Since arriving in Guadalajara, I have been told, by several admirers, that I am “tipo Anyyyyelina Yoly,” which, translated by Chelsea Handler, means Category 5 whore.
When I hear men (uncles), with dry, twinkling eyes, compare me to Anyyyyelina, I don’t hear, “You are beautiful.”
I hear, “Illustrated brunette, you seem adventurous. Would you care for some seed?”
Tipo Anyyyyelina Yoly is, after all, only a stretch mark away from…
What can I do to make these poor Mexican’ts understand that I’m happy being a womb raider?

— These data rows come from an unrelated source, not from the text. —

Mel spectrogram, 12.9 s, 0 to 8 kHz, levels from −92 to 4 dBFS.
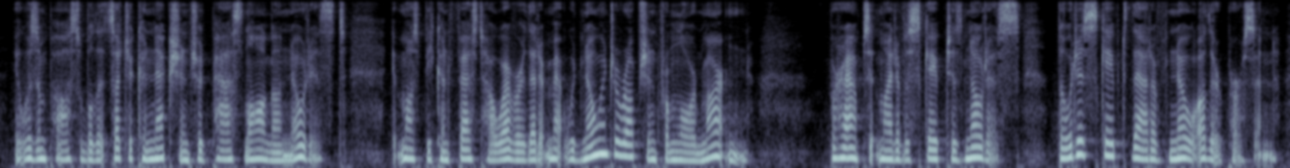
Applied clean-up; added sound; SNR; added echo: none; none; none; none.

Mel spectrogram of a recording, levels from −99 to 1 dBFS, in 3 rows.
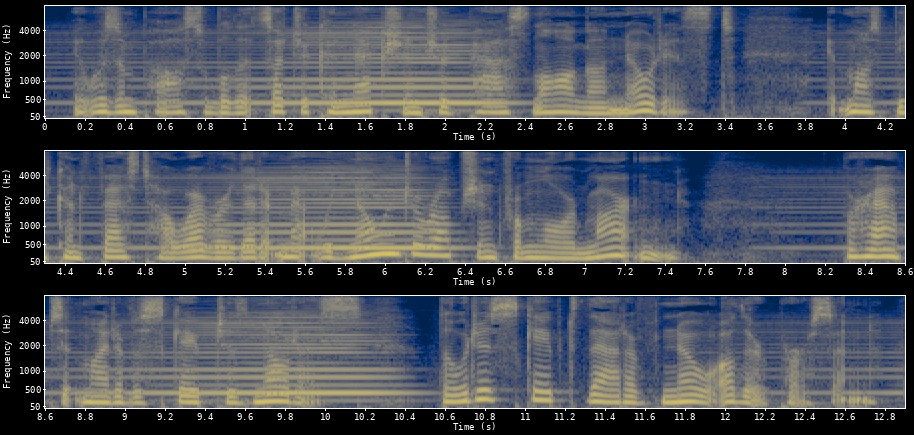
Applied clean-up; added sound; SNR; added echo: none; Bowed string instrument; 7 dB; none.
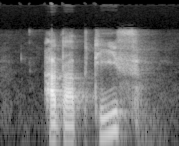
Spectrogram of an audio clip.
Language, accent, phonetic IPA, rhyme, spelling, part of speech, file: German, Austria, [adapˈtiːf], -iːf, adaptiv, adjective, De-at-adaptiv.ogg
- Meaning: adaptive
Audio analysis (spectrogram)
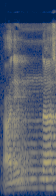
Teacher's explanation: عن الناس میں ادغام شمسی ہے، اب اس میں الف لام نہیں پڑھا جائے گا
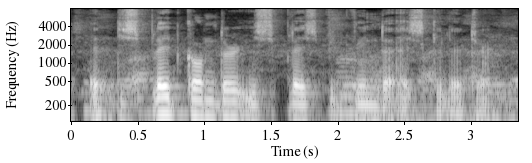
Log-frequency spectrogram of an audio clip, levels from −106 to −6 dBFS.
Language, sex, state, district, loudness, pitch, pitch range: English, male, Nagaland, Dimapur, -20 LUFS, 120 Hz, 105-140 Hz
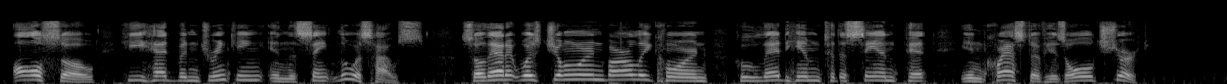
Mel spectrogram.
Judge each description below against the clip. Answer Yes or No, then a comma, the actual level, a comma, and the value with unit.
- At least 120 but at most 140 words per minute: Yes, slow, 135 wpm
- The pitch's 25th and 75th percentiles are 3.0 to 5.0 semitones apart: Yes, average, 4.0 semitones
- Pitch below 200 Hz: Yes, medium, 185 Hz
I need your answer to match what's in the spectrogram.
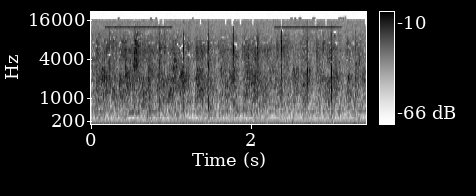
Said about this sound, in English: Come on, let's give him one more hand clap of praise this morning.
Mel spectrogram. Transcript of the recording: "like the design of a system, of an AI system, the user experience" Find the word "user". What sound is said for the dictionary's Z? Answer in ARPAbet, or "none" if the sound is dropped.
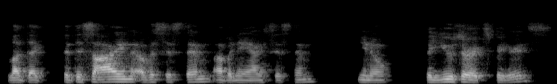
Z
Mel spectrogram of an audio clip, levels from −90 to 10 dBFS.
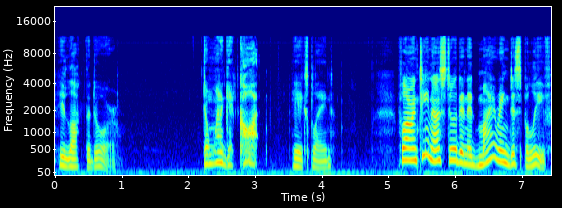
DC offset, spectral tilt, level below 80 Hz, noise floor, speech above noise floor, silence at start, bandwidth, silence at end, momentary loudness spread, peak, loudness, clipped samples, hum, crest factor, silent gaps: under 0.1%; -4 dB/octave; -56 dBFS; -60 dBFS; 36 dB; 0.05 s; 11.5 kHz; 0 s; 15 LU; -8 dBFS; -24 LUFS; under 0.1%; none; 18 dB; none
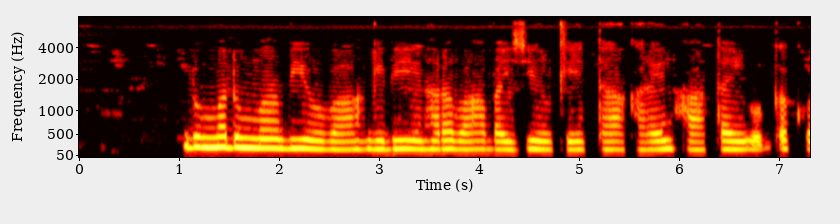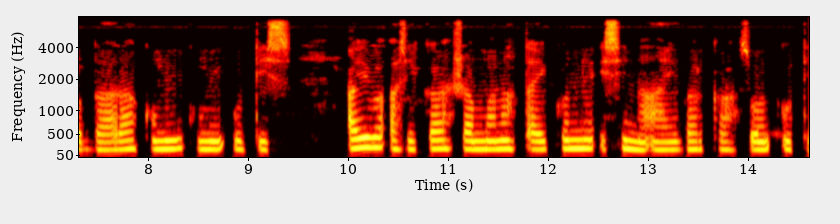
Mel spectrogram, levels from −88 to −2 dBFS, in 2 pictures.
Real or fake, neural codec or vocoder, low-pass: real; none; 7.2 kHz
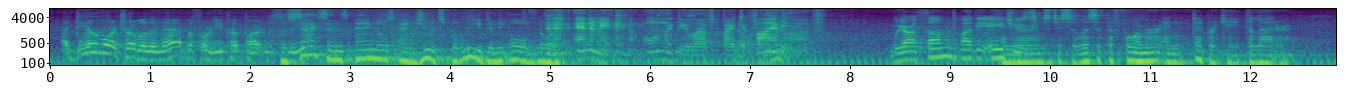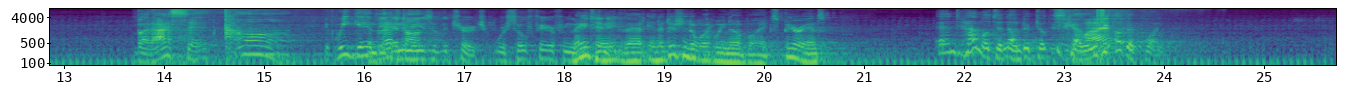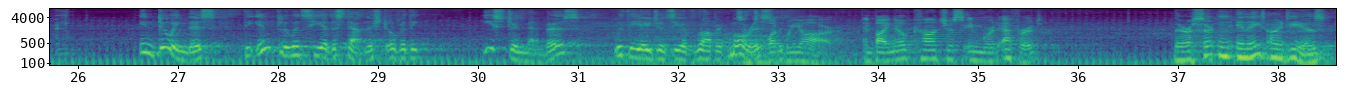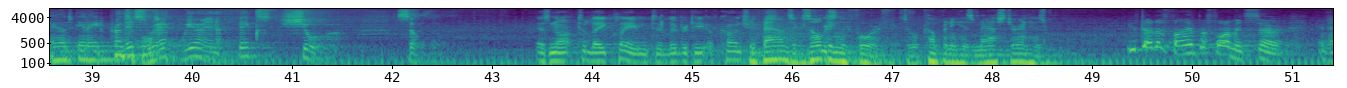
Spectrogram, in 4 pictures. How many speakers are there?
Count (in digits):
9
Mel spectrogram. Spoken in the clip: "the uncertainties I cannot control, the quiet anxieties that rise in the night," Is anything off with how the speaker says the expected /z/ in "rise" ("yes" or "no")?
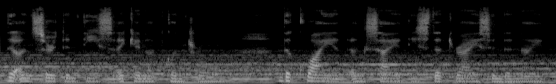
yes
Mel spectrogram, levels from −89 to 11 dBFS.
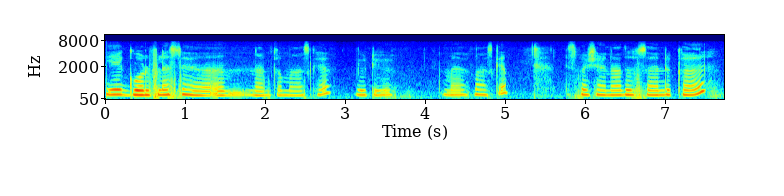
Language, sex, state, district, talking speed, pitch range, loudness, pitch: Hindi, female, Bihar, Saran, 115 wpm, 220-250 Hz, -19 LUFS, 240 Hz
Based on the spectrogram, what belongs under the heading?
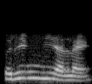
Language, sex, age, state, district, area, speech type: Bodo, female, 18-30, Assam, Chirang, rural, conversation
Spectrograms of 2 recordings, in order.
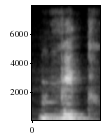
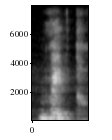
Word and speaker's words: huit: H is silent. Quarante huit. Quarante huit.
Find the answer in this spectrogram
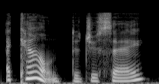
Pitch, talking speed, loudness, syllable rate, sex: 190 Hz, 190 wpm, -18 LUFS, 3.6 syllables/s, female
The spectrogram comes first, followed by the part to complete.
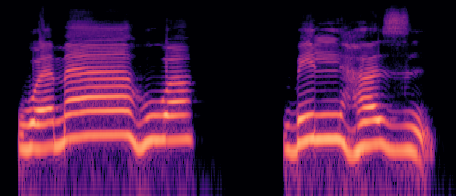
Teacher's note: ज़ में शिद्दत होगी सीटी के साथ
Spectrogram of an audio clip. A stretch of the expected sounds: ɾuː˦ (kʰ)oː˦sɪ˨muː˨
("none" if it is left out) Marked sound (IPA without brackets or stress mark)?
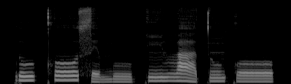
kʰ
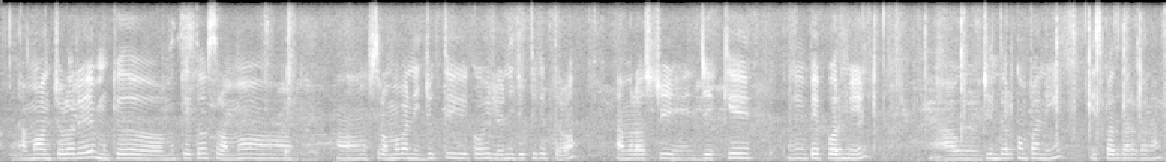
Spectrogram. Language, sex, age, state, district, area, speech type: Odia, female, 30-45, Odisha, Rayagada, rural, spontaneous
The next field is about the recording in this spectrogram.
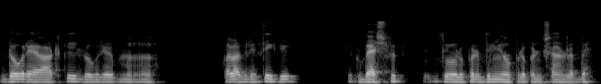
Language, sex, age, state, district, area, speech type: Dogri, male, 45-60, Jammu and Kashmir, Udhampur, rural, spontaneous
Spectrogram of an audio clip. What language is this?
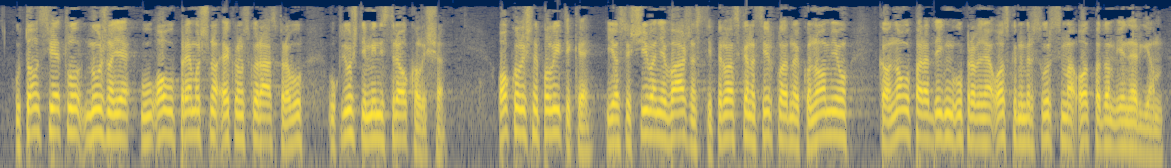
Croatian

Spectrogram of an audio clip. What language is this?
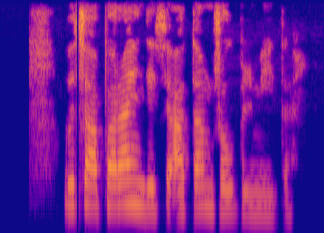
Kazakh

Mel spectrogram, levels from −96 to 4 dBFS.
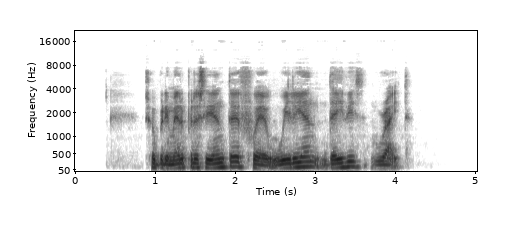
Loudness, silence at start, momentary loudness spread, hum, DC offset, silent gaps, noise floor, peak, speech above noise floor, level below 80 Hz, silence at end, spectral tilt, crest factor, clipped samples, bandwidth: -15 LUFS; 0.9 s; 8 LU; none; under 0.1%; none; -51 dBFS; -2 dBFS; 37 dB; -58 dBFS; 0.9 s; -6.5 dB/octave; 14 dB; under 0.1%; 7.8 kHz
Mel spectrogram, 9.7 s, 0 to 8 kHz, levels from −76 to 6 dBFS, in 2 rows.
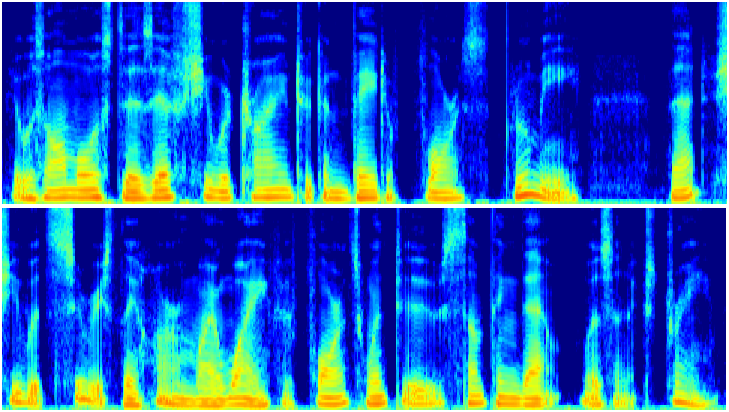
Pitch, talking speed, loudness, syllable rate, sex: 110 Hz, 185 wpm, -19 LUFS, 5.0 syllables/s, male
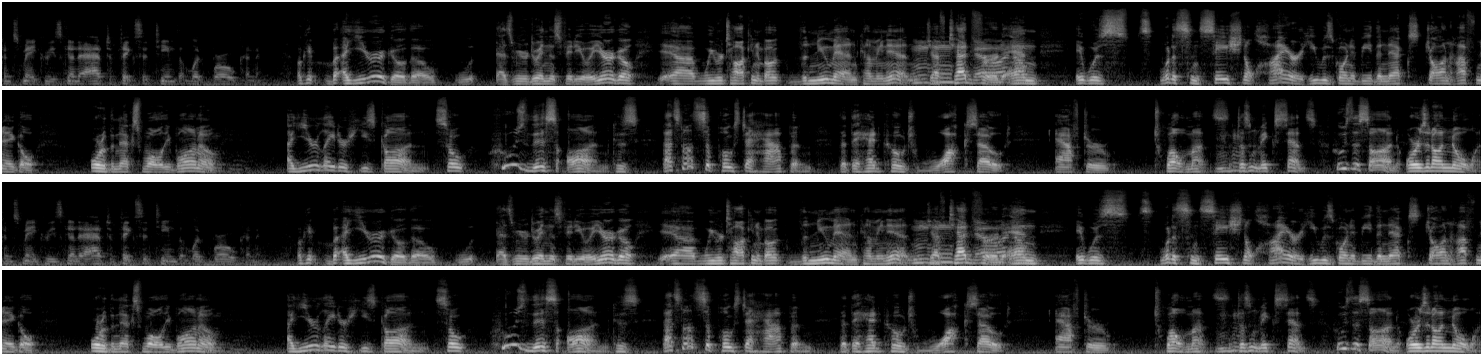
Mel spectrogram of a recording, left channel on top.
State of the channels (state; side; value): normal; both; correlation 0.69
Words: maker. He's going to have to fix a team that looked broken. Okay, but a year ago, though, as we were doing this video a year ago, we were talking about the new man coming in, Jeff Tedford, and it was, what a sensational hire. He was going to be the next John Hufnagel or the next Wally Buono. A year later, he's gone. So who's this on? Because that's not supposed to happen, that the head coach walks out after 12 months. It doesn't make sense. Who's this on? Or is it on no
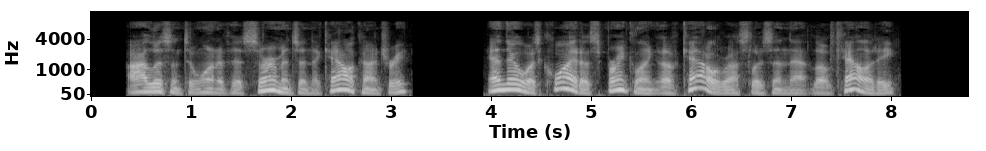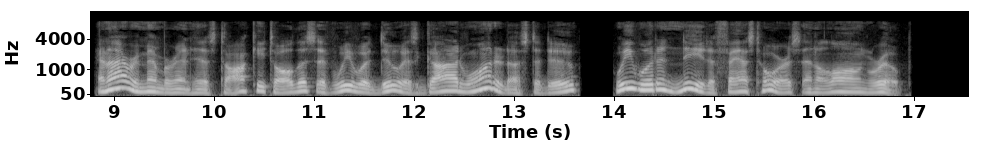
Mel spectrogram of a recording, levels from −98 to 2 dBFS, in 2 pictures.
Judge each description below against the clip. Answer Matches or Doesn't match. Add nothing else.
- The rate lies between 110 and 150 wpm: Doesn't match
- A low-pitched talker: Matches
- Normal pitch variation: Doesn't match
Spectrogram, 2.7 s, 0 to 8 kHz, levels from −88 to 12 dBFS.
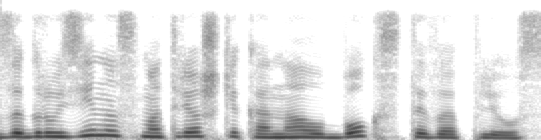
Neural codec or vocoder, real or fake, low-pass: none; real; 7.2 kHz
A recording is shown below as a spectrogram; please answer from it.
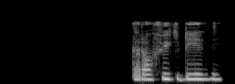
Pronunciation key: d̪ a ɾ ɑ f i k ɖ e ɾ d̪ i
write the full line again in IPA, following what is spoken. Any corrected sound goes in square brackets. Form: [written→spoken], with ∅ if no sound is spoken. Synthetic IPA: [d̪→t̪] a ɾ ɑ f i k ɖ e ɾ d̪ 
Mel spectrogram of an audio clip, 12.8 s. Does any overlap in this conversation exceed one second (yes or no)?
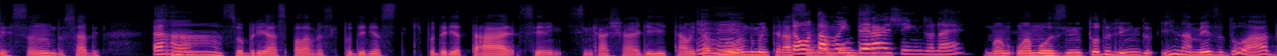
yes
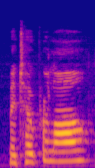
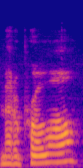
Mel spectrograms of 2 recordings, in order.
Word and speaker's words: metoprolol: bisoprolol is e beta metoprolol sometimes people people will pronounce that meta prolyl either way is fine the brands are lopressor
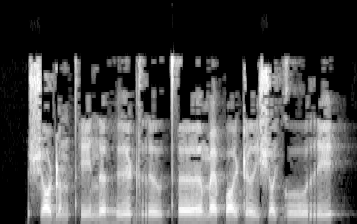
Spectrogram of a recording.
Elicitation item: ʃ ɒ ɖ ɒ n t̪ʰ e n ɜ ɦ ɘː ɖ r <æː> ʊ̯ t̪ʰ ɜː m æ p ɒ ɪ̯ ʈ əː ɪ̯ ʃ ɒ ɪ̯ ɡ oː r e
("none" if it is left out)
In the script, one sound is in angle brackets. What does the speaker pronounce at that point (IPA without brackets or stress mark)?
əː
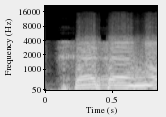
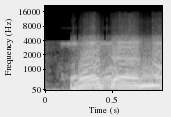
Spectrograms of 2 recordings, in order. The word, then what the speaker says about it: ختم: من الأخطاء الشائعة عند نطق البعض لكلمة ختم ترقيق الخاء، هكذا خطأ: ختم الله على قلوبهم. والصواب أنها فخمة كما قلنا، هكذا: ختم الله على قلوبهم. ومن الخطأ أيضا تفخيم التاء تبعا لتفخيم الخاء قبلها، أو تفخيم الميم تبعا لتفخيم لام لفظ الجلالة بعدها، فيقرأ بعضهم خطأ هكذا: ختم الله على قلوبهم.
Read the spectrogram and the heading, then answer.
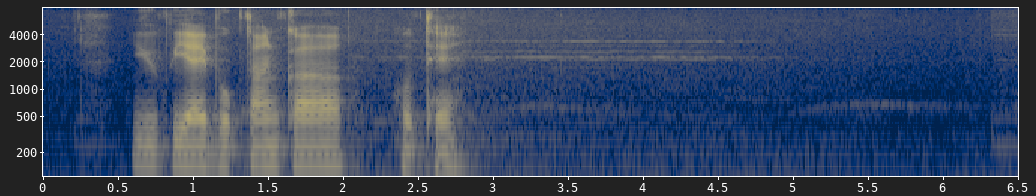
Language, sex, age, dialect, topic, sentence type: Chhattisgarhi, male, 25-30, Central, banking, question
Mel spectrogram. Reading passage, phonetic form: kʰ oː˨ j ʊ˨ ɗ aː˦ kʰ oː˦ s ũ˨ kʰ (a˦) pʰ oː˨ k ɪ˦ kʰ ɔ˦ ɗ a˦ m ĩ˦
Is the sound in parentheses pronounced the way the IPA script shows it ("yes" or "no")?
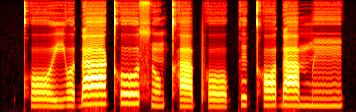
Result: no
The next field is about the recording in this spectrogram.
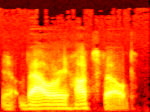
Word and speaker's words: Valerie Hotzfeld: So we'd like to introduce our Amateur of the Year, Valerie Hotzfeld, NV9L. And she, did I say it wrong, Valerie? – No, you said it perfectly.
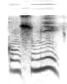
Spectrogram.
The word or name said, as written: Consumi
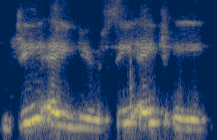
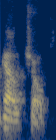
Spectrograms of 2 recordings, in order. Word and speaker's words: gauche: that is called gauche GA u CH e it's pronounced gauche it's not Gaucho personally I don't care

What can I do to get them to stop wooing me with potable water?
One thing I can do is put on my gay uniform.
However, even this is slightly ineffective considering that Mary! is a graggot (gringo faggot) expression.
Between my grandmother’s prolonged death, the effects of my uncle’s prostate cancer treatment on his stool, my other uncle whining that whenever a woman leaves him, she takes another washing machine, my grandfather’s ghost’s need for constant attention, and all the Anyyyyelinaing, Dad and I felt overwhelmed. We excused ourselves from the family drama and went for a father-daughter walk.
In my uniform, I scuttled alongside my maker, to the corner.
We climbed aboard the church/bus.
I fretted. Didn’t Frida Kahlo lose her virginity to a Mexican bus?
Luckily, my maidenhead remained intact and deboarded in el Centro Historico (for those ignorant of cognates, the Historical Center).
Now, here at Lesbrain, our complaint department has been flooded with mongolingual whiners bitching that I SPEAK ENGRISH! In the interest of pacifying these unenlightened, I will, heretofore, translate everything I write in Spanish and begin with a retroactive explanation of lotería, since yesterday’s post was dedicated to a new variation of the game.
Lotería is a life form, a game of chance. It’s bingo for beaners. One does, actually, play lotería with beans.
This is an old timey lotería set that I found in El Mercado de San Juan de Dios, the Market of Saint John of God, the largest indoor market in Latin America, which we power walked to from the church/bus stop.
Players play lotería by picking tablas, or boards, and listening as a cantor, not Jewish, plucks a randomly selected card from a corresponding deck and reads its name. Some cantors choose to tell a riddle in lieu of the image’s name, and in this case, players must be intimate enough with the deck, or witty enough, to deduce the picture to which picture—the lady? the boot? the drunk?—the verbal clue corresponds.
Whoever covers their entire board with beans first wins.
It is best to use dry beans.
Unlike swingers, (they are notorious homophobes), lotería is flexible. The game can be adapted to any theme. Here are some variations I encountered at the toy stalls of San Juan de Dios.
Bachelorette Party Lotería
Remedial Math Lotería
Mexican Geography Lotería
The variation I proposed yesterday, Lotería Lesbolas, derives its name from a neologism: les, which is French for lez, plus bolas, Spanish for balls.
An interesting aside, the phrase hacerse bolas, literally, “to make oneself balls,” is a Mexican figure of speech meaning “to confuse oneself.”
Marching the cobblestones of el Centro in my Nikes, I encountered many Mexican moments which I am adding to yesterday’s batch of sixteen Lotería Lesbolas cards. Please, grab a sharp pair of scissors and do it to these fresh offerings.
SCISSOR ME! COLLECT ALL 16!
Más (more) to come.